‘It happened about twelve years ago,’ Fahy explains. ‘It was a shock at the time, but I had my kids to think about and couldn’t put up a fight. If no kids had been involved then we would be singing a very different tune. I wish I could have my payback day on those scumbags.’
The punk attitude is alive and well with Fahy, who has never lost his passion for rock ‘n’ roll in all its forms. ‘I can’t get enough of music,’ he enthuses. ‘I can get a high off anything from the Ramones to Adele.’
To illustrate his keenness, he rattles off a list of current favourite Northern Ireland acts: ‘War Iron, Sons of Robert Mitchum, Gacys Threads, Comply or Die, Runnin’ Riot, Pocket Billiards… They all need cheered on for having the guts to get on a stage and play their hearts out. I wish I had the talent these people have.’

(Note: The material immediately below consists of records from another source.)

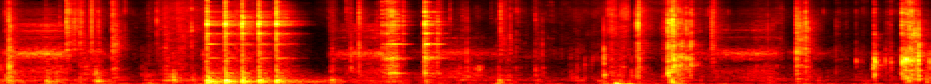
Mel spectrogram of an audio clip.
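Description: Metal spoon clinking against a ceramic mixing bowl, with a quick run of taps about two seconds in, followed by scattered clicks and knocks as a plastic sour cream tub is handled.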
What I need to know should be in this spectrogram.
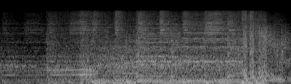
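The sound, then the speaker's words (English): Gunfire from a car during a street chase, heard as a dense, loud barrage of shots that blur into a continuous roar with no clear gaps. “A car rams into Rassan's tail. Shaft shoots at it from the back.”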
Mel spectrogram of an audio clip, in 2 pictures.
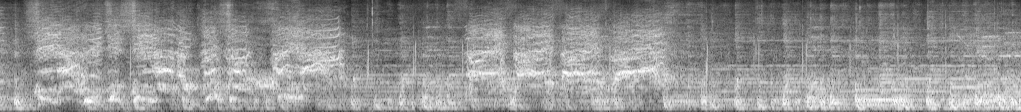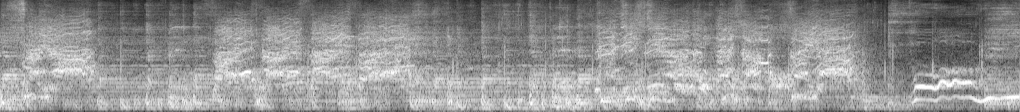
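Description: A street dance team of young women shouting chants in unison over their recorded dance music, in shouted phrases of two to three seconds with short breaks between. Near the end the music with sung vocals comes back to the fore.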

As well as promoting new acts, Fahy, like many of his era, has a fondness for the vintage performers. Punkerama has worked with the likes of 1970s Belfast punks The Outcasts and The Defects. He notes that this may be the last chance for many of his generation to relive their youth.
‘I love to see the old bands play again,’ he says. ‘You get people who say it should stay in the past – why? Every other day you hear of someone from an old band who has dropped dead. If the band think they still have something to offer, then they do.’

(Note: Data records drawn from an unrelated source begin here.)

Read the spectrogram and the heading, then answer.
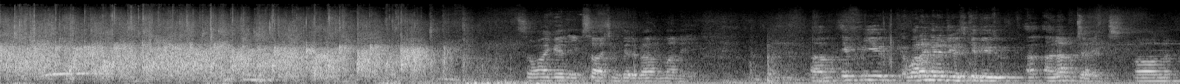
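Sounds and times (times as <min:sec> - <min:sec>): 
audience applause: 0:00.0 - 0:04.7
speech: 0:05.5 - 0:07.0, 0:08.1 - 0:11.7.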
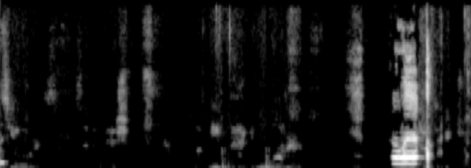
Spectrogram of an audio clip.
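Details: Infant babbling interrupted by short, sharp hiccup catches, with a brief louder vocal burst near the end; ordinary, harmless infant hiccups.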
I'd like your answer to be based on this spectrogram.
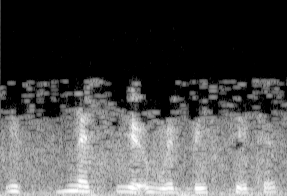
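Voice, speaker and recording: An actress playing a quiet old French hostess with a French accent, slow, hushed and formal, in old radio horror. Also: female voice, fairly low pitch. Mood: eerily polite. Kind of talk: 1930s radio horror acting. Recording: muffled, noisy old radio recording.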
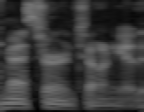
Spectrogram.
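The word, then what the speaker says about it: Mastrantonio: This was Mary Elizabeth Mastriano. I can't say her name. Master Antonio. – Master Antonio. There you go.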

This gung-ho approach has seen Fahy become the go-to guy for local bands looking to release their music on CD. Also, increasingly, on record. ‘Vinyl is better in all aspects,’ he reckons. ‘A CD feels like nothing – cheap to make and 1,000 per cent profit. Vinyl is outselling CD in the shop twenty to one.’
It has been a long journey for Fahy. He took over the ailing Backbeat Records in Haymarket Arcade in the late 2000s. Then last year, he moved on to Dragon Records.
‘I was very close to staying in the “drink” mode,’ he rues. ‘I was in a real mess. Even after help from my wife, drink was still a huge problem. But I got there in the end, even though I know I won’t ever have the sales that the old days had – Good Vibes was selling 3,000 copies to my 200.’
The Punkerama label – or ‘the endless money pit’, as Fahy affectionately brands it – came about in 2010 almost by accident. ‘I didn’t put any thought into what I was about to do,’ he explains. ‘But I had said I was going to do it, and I never quit.
'So, I did my first release – The Defects 79-84. It had all the things I loved, coloured vinyl, a 24-page book, amazing tracks, and it was a Belfast band, a band that I really loved from the old days.’
The imprint is now onto its seventh release.
Meanwhile, Dragon Records has become one of Belfast’s last independent record stores – heck, one of Belfast’s last record stores full stop. ‘The major players destroyed the small, indie shops,’ grumbles Fahy.
‘They didn’t care who they wiped out. Dr Robert hung on, but I think Dragon and Good Vibes are the only two left now. As always, big-money players wipe out all in their path. I have no pity for HMV now they’re in trouble. It’s payback day.’
Fahy is equally scathing about the local music media, lambasting the fact that until now no one has displayed an interest in covering his exploits. ‘You are the only person who has asked to do an interview,’ he reveals.
He is positive about the potential of the upcoming Good Vibrations film to shine a light on the scene, however. ‘When I was told about the movie I thought, “What?” But now I see it can work. I hope Terri gets a good cheque out of it – his John Hewitt tab needs paying!’
Fahy’s passion for the power chord remains undimmed, and he is eager to share that passion with Dragon Records (it’s at 58 Wellington Place, in the same building as Dark Angel Tattoo) customers. ‘That’s the important thing about Dragon,’ he smiles. ‘It has a personal touch.
'We have two record decks, and CD and DVD players – you could spend all day in our shop and find a little gem of a song you never heard before. The added bonus is there isn’t much about punk and rock that I don’t know about. I’m a walking, talking music library – with some bullsh*t on the side!’